at weblogic.rmi.internal.BasicServerRef.invoke(BasicServerRef.java:477)
at weblogic.rmi.cluster.ReplicaAwareServerRef.invoke(ReplicaAwareServerRef.java:108)
at weblogic.rmi.internal.BasicServerRef$1.run(BasicServerRef.java:420)
at weblogic.security.acl.internal.AuthenticatedSubject.doAs(AuthenticatedSubject.java:353)
at weblogic.security.service.SecurityManager.runAs(SecurityManager.java:144)
at weblogic.rmi.internal.BasicServerRef.handleRequest(BasicServerRef.java:415)
at weblogic.rmi.internal.BasicExecuteRequest.execute(BasicExecuteRequest.java:30)
at weblogic.kernel.ExecuteThread.execute(ExecuteThread.java:197)
at weblogic.kernel.ExecuteThread.run(ExecuteThread.java:170)
>
####<18.feb.2013 kl 16.09 CET> <Debug> <TLS> <zkb1b74v> <raitnow-server> <ExecuteThread: '14' for queue: 'weblogic.kernel.Default'> <system> <> <000000> <Alert received from peer, notifying peer we received it: com.certicom.tls.record.alert.Alert@75ca3e>
####<18.feb.2013 kl 16.09 CET> <Warning> <Security> <zkb1b74v> <raitnow-server> <ExecuteThread: '14' for queue: 'weblogic.kernel.Default'> <system> <> <BEA-090497> <HANDSHAKE_FAILURE alert received from 193.214.20.203 - 193.214.20.203. Check both sides of the SSL configuration for mismatches in supported ciphers, supported protocol versions, trusted CAs, and hostname verification settings.>

Solution

This happened before the client got the ServerHello message.
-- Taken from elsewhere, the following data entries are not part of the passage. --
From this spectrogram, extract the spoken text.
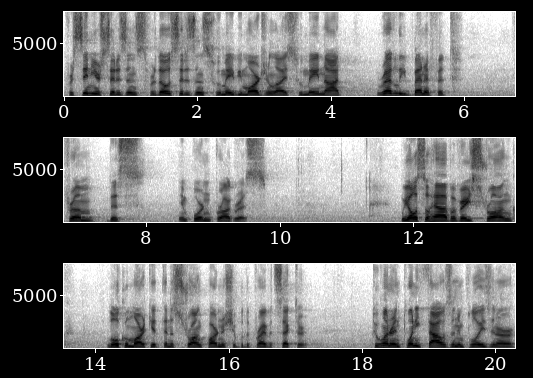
for senior citizens, for those citizens who may be marginalized, who may not readily benefit from this important progress. We also have a very strong local market and a strong partnership with the private sector. 220,000 employees in our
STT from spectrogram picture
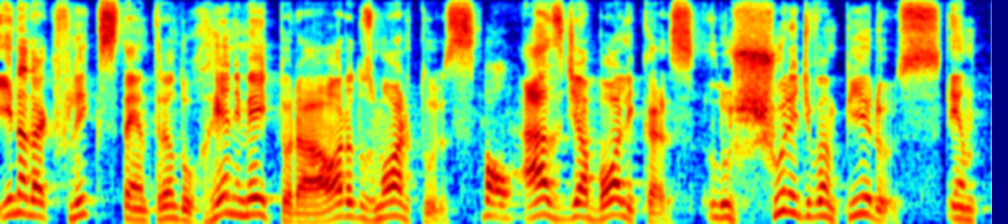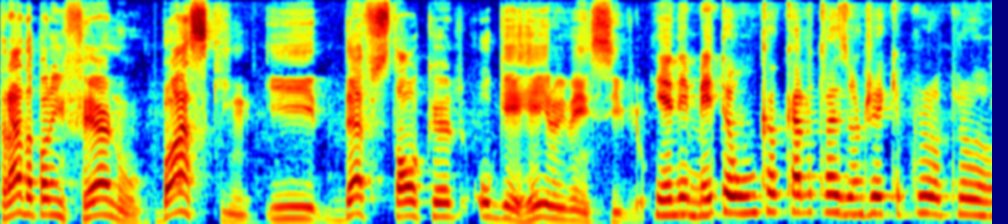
E na Darkflix tá entrando Reanimator, A Hora dos Mortos. Bom. As Diabólicas, Luxúria de Vampiros, Entrada para o Inferno, Baskin e Deathstalker, O Guerreiro Invencível. Reanimator é um que eu quero trazer um dia aqui pro, pro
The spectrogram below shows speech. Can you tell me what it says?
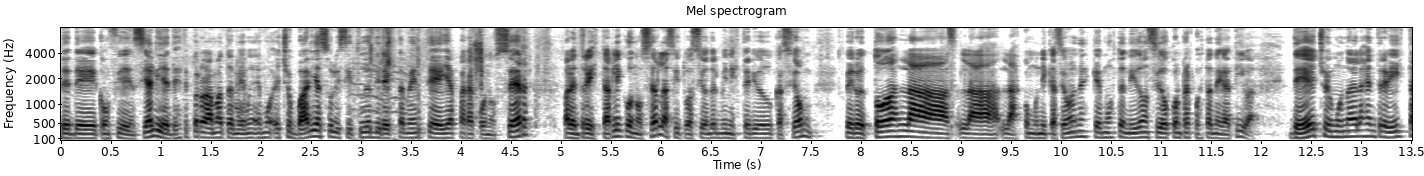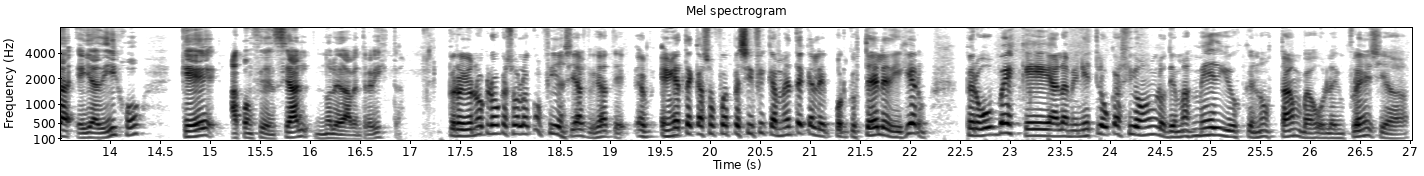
desde Confidencial y desde este programa también hemos hecho varias solicitudes directamente a ella para conocer, para entrevistarle y conocer la situación del Ministerio de Educación, pero todas las, las comunicaciones que hemos tenido han sido con respuesta negativa. De hecho, en una de las entrevistas ella dijo que a Confidencial no le daba entrevista. Pero yo no creo que solo es confidencial, fíjate. En este caso fue específicamente que porque ustedes le dijeron. Pero vos ves que a la ministra de Educación, los demás medios que no están bajo la influencia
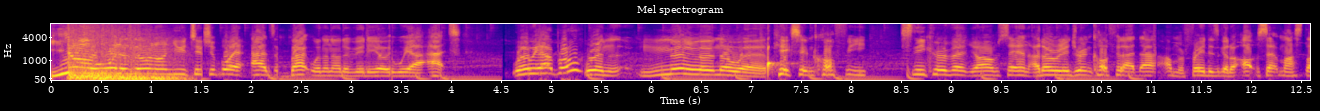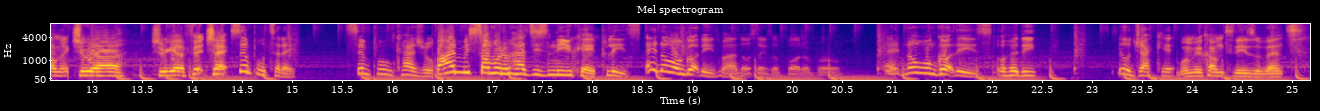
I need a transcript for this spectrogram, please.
Yo, what is going on YouTube? It's your boy Adz back with another video. We are at where we at, bro? We're in the middle of nowhere. Kicks in coffee sneaker event. You know what I'm saying? I don't really drink coffee like that. I'm afraid it's gonna upset my stomach. Should we uh, should we get a fit check? Simple today. Simple and casual. Find me someone who has these in the UK, please. Ain't no one got these, man. Those things are butter, bro. Ain't no one got these. Little hoodie, little jacket. when we come to these events,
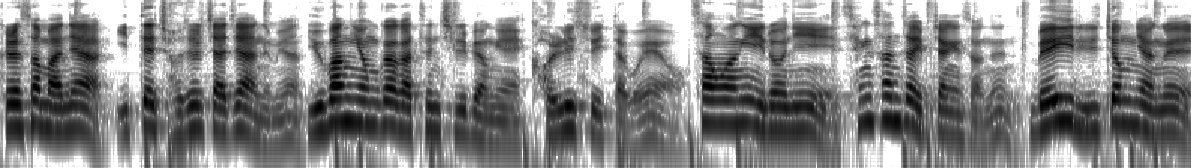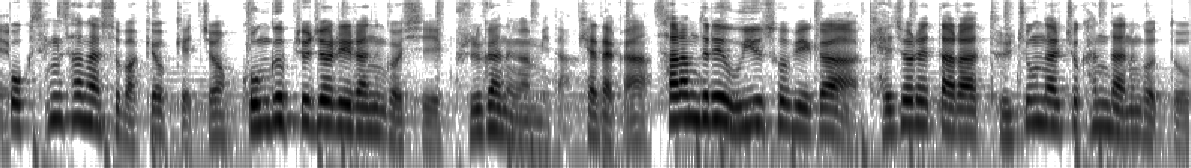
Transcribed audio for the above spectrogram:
그래서 만약 이때 젖을 짜지 않으면 유방염과 같은 질병에 걸릴 수 있다고 해요. 상황이 이러니 생산자 입장에서는 매일 일정량을 꼭 생산할 수밖에 없겠죠. 공급 조절이라는 것이 불가능합니다. 게다가 사람들의 우유 소비가 계절에 따라 들쭉날쭉 한다는 것도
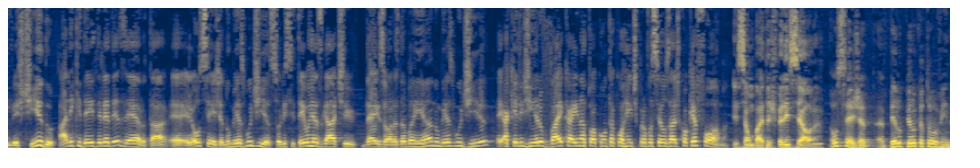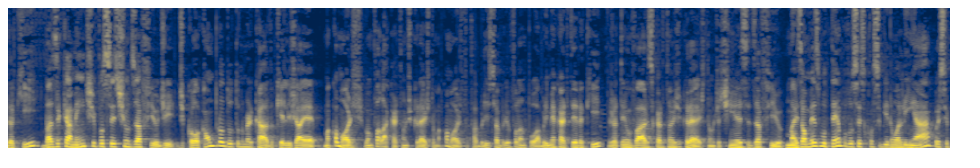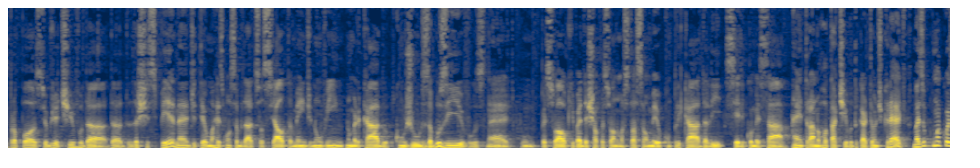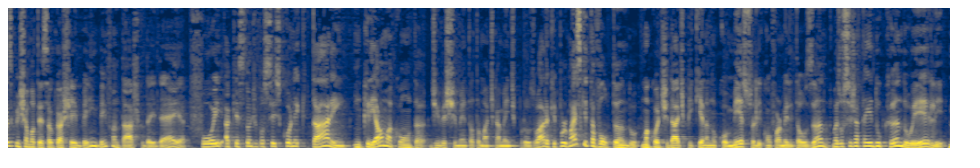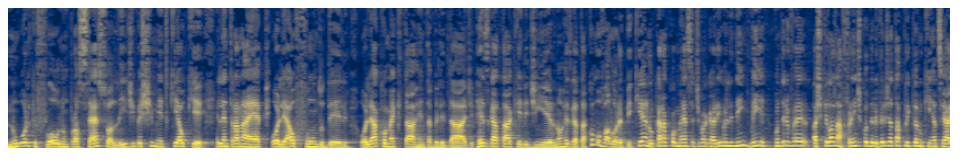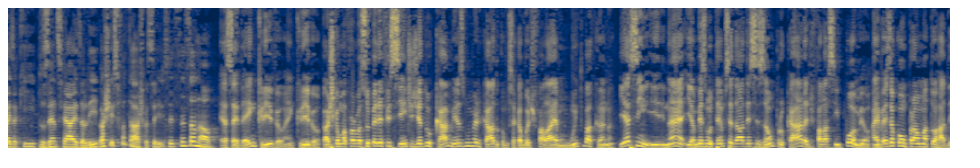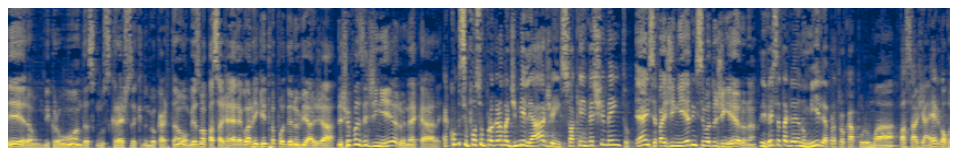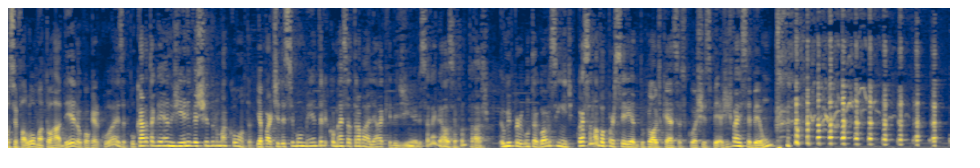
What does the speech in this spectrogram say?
a liquidez dele é de zero, tá? É, é, ou seja, no mesmo dia, solicitei o resgate 10 horas da manhã, no mesmo dia, é, aquele dinheiro vai cair na tua conta corrente para você usar de qualquer forma. Esse é um baita diferencial, né? Ou seja, é, pelo, pelo que eu tô ouvindo aqui, basicamente vocês tinham o desafio de, de colocar um produto no mercado que ele já é uma commodity, vamos falar, cartão de crédito é uma commodity. O Fabrício abriu falando, pô, abri minha carteira aqui, eu já tenho vários cartões de crédito, então já tinha esse desafio. Mas ao mesmo tempo vocês conseguiram alinhar com esse propósito e objetivo da, da, da XP, né, de ter uma responsabilidade social também, de não vir no mercado com juros abusivos, né, com pessoal que vai deixar o pessoal numa situação meio complicada ali, se ele começar a entrar no rotativo do cartão de crédito. Mas uma coisa que me chamou atenção, que eu achei bem, bem fantástico da ideia, foi a questão de vocês conectarem em criar uma conta de investimento automaticamente para o usuário, que por mais que está voltando uma quantidade pequena no começo ali, conforme ele está usando, mas você já está educando ele no workflow, num processo ali de investimento, que é o que? Ele entrar na olhar o fundo dele, olhar como é que tá a rentabilidade, resgatar aquele dinheiro, não resgatar. Como o valor é pequeno, o cara começa devagarinho, ele nem vê. Quando ele vai, acho que lá na frente, quando ele vê, ele já tá aplicando 500 reais aqui, 200 reais ali. Eu achei isso fantástico, achei isso sensacional. Essa ideia é incrível, é incrível. Eu acho que é uma forma super eficiente de educar mesmo o mercado, como você acabou de falar, é muito bacana. E assim, e, né, e ao mesmo tempo você dá uma decisão pro cara de falar assim, pô, meu, ao invés de eu comprar uma torradeira, um micro-ondas com os créditos aqui no meu cartão, ou mesmo uma passagem aérea, agora ninguém tá podendo viajar. Deixa eu fazer dinheiro, né, cara? É como se fosse um programa de milhagem, só que é investimento. É, e você faz dinheiro em cima do dinheiro, né? Em vez de você tá ganhando milha para trocar por uma passagem aérea, igual você falou, uma torradeira ou qualquer coisa, o cara tá ganhando dinheiro investido numa conta. E a partir desse momento ele começa a trabalhar aquele dinheiro. Isso é legal, isso é fantástico. Eu me pergunto agora o seguinte: com essa nova parceria do Cloudcasters com a XP, a gente vai receber um?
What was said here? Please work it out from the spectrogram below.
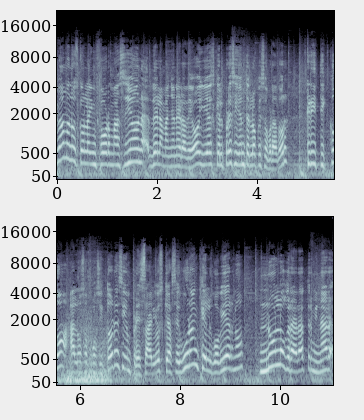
Y vámonos con la información de la mañanera de hoy. Es que el presidente López Obrador criticó a los opositores y empresarios que aseguran que el gobierno no logrará terminar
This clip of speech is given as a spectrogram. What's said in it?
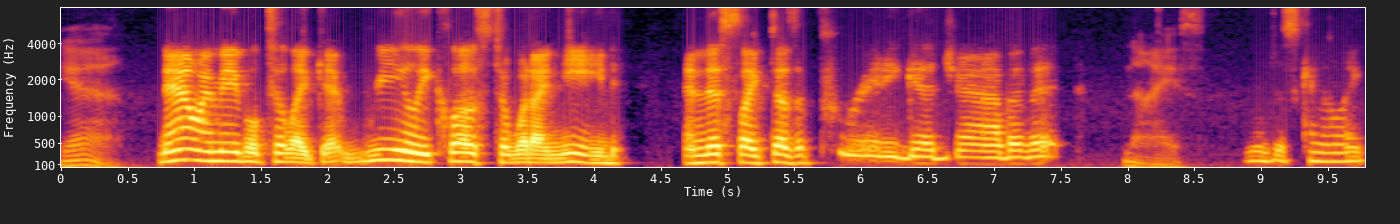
Yeah. Now I'm able to like get really close to what I need and this like does a pretty good job of it. Nice. And just kind of like,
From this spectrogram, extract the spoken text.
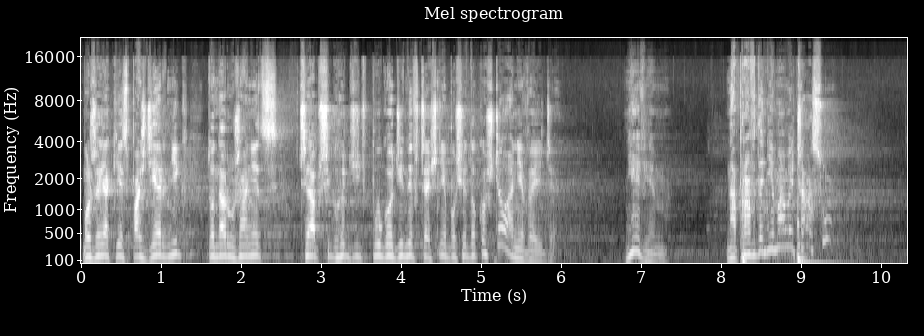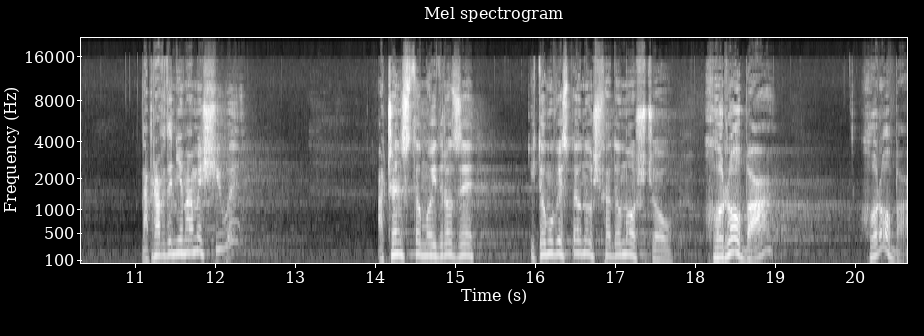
Może jak jest październik, to na różaniec trzeba przychodzić pół godziny wcześniej, bo się do kościoła nie wejdzie. Nie wiem. Naprawdę nie mamy czasu? Naprawdę nie mamy siły? A często, moi drodzy, i to mówię z pełną świadomością, choroba, choroba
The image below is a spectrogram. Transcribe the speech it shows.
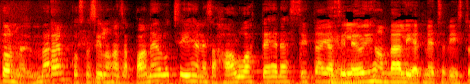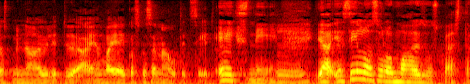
Ton mä ymmärrän, koska silloinhan sä paneudut siihen ja sä haluat tehdä sitä ja Joo. sille ei ole ihan väliä, että metsä 15 minaa yli työajan vai ei, koska sä nautit siitä. Eiks niin? Mm. Ja, ja silloin sulla on mahdollisuus päästä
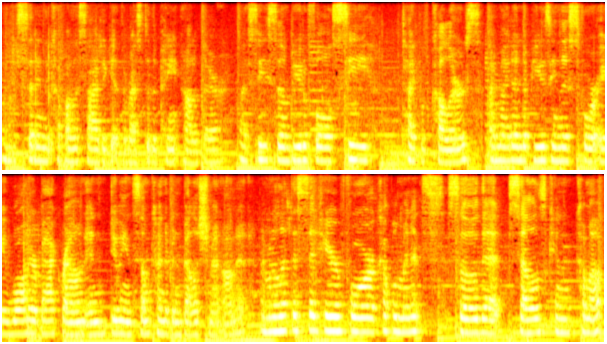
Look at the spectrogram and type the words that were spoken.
I'm just setting the cup on the side to get the rest of the paint out of there. I see some beautiful sea type of colors. I might end up using this for a water background and doing some kind of embellishment on it. I'm going to let this sit here for a couple minutes so that cells can come up.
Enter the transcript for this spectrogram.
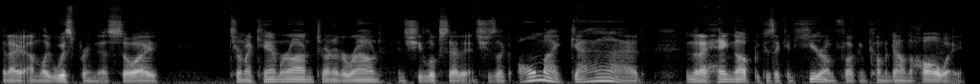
And I, I'm like whispering this, so I turn my camera on, turn it around, and she looks at it, and she's like, oh my god. And then I hang up because I can hear him fucking coming down the hallway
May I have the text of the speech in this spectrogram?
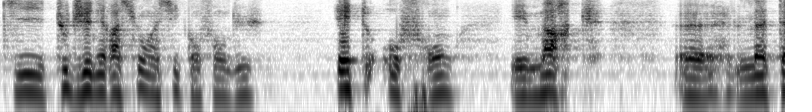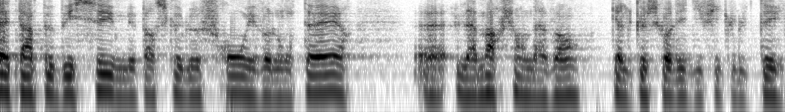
qui, toute génération ainsi confondue, est au front et marque euh, la tête un peu baissée, mais parce que le front est volontaire, euh, la marche en avant, quelles que soient les difficultés,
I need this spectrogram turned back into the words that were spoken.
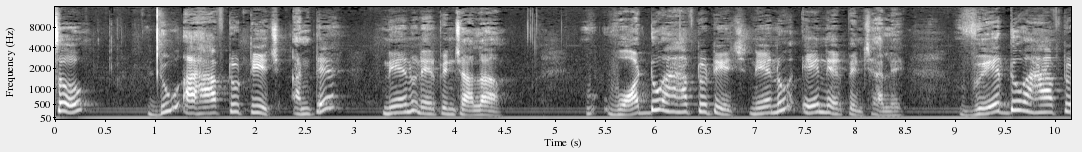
So do I have to teach అంటే నేను నేర్పించాలా? What do I have to teach నేను ఏం నేర్పించాలి? Where do I have to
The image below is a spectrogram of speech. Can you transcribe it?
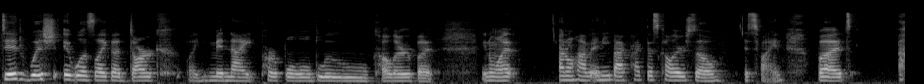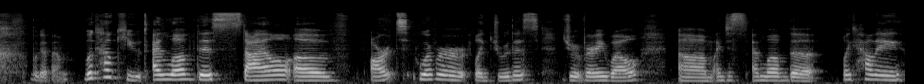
did wish it was like a dark, like midnight purple blue color, but you know what? I don't have any backpack this color, so it's fine. But look at them. Look how cute. I love this style of art. Whoever like drew this drew it very well. Um, I just I love the like how they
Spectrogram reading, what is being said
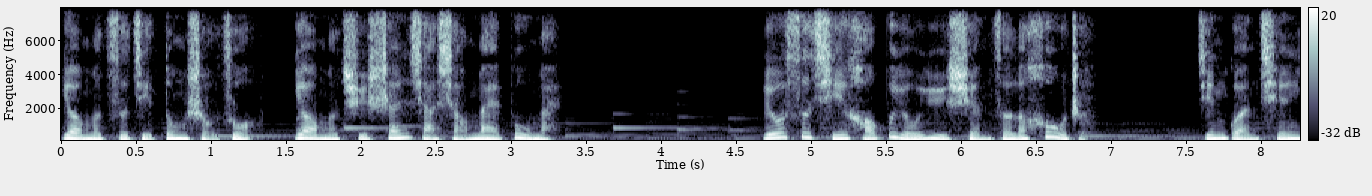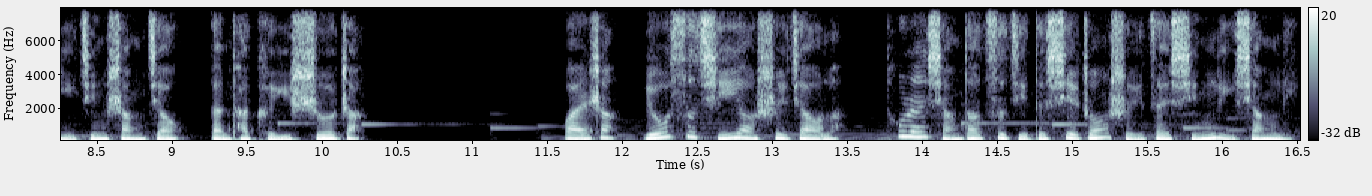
要么自己动手做，要么去山下小卖部买。刘思琪毫不犹豫选择了后者，尽管钱已经上交，但他可以赊账。晚上，刘思琪要睡觉了，突然想到自己的卸妆水在行李箱里，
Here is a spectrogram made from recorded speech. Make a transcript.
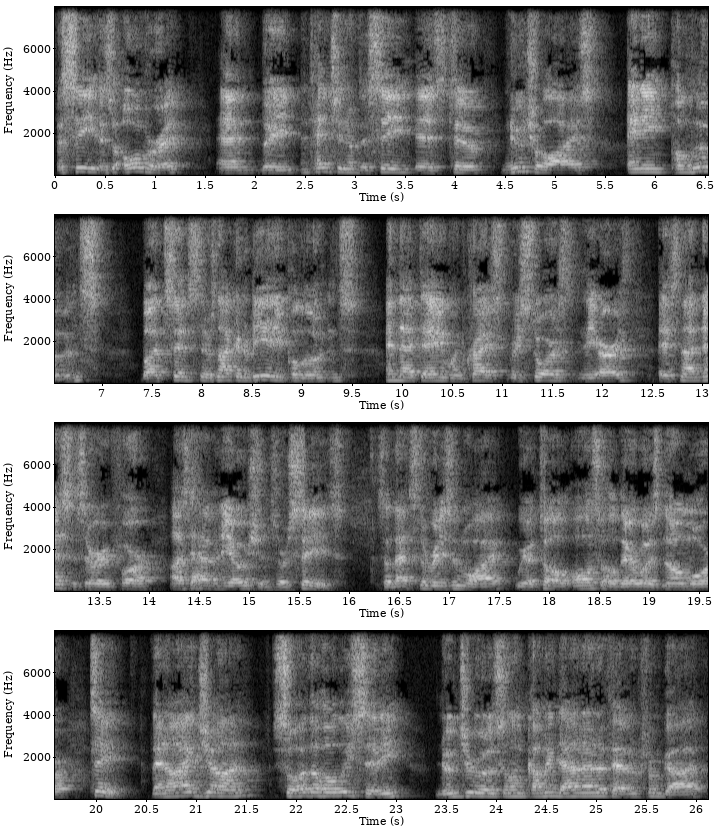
the sea is over it, and the intention of the sea is to neutralize any pollutants. But since there's not going to be any pollutants, in that day when Christ restores the earth, it's not necessary for us to have any oceans or seas. So that's the reason why we are told also there was no more sea. Then I, John, saw the holy city, New Jerusalem, coming down out of heaven from God,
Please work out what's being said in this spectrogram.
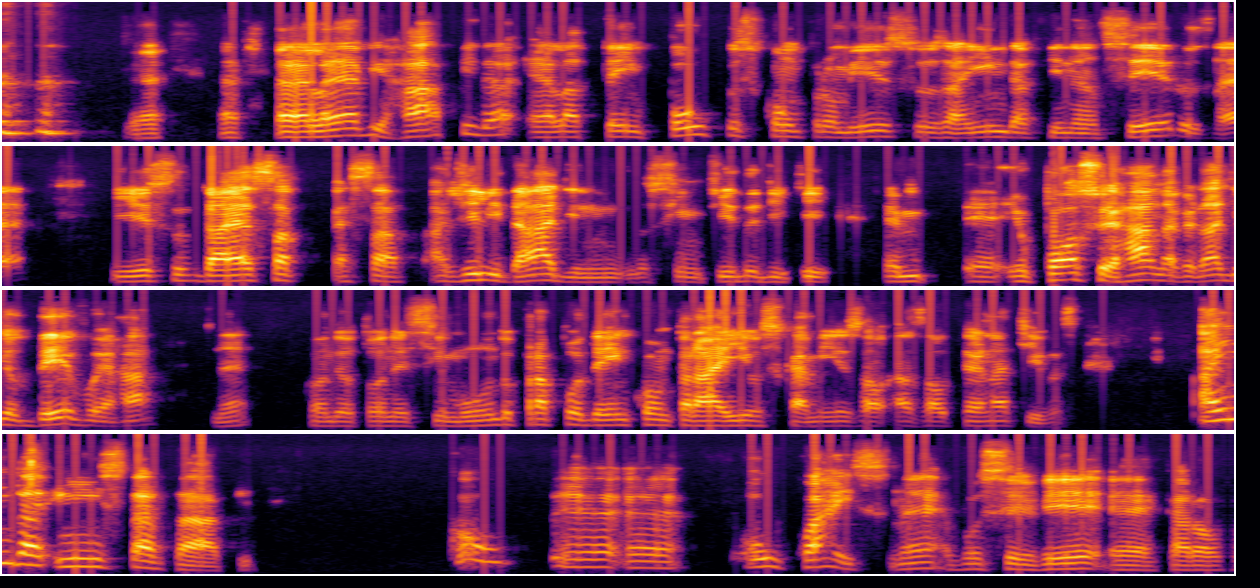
É. Ela é leve, rápida, ela tem poucos compromissos ainda financeiros, né? E isso dá essa, essa agilidade no sentido de que é, é, eu posso errar, na verdade eu devo errar, né? Quando eu estou nesse mundo, para poder encontrar aí os caminhos, as alternativas. Ainda em startup, qual é, é ou quais, né? Você vê, é, Carol,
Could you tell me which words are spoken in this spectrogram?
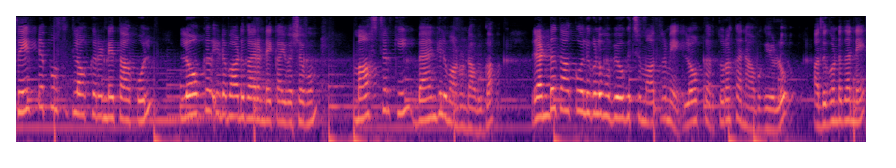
സേഫ് ഡെപ്പോസിറ്റ് ലോക്കറിന്റെ താക്കോൽ ലോക്കർ ഇടപാടുകാരന്റെ കൈവശവും മാസ്റ്റർ കീ ബാങ്കിലുമാണ് ഉണ്ടാവുക രണ്ട് താക്കോലുകളും ഉപയോഗിച്ച് മാത്രമേ ലോക്കർ തുറക്കാനാവുകയുള്ളൂ. അതുകൊണ്ട് തന്നെ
The Microsoft Server was refusing the handshake because the cipher suites given to the remote server were not 128 bits - the remote server wasn't allowing anything lower. If the client license is changed on the WebLogic Server side, it will then work.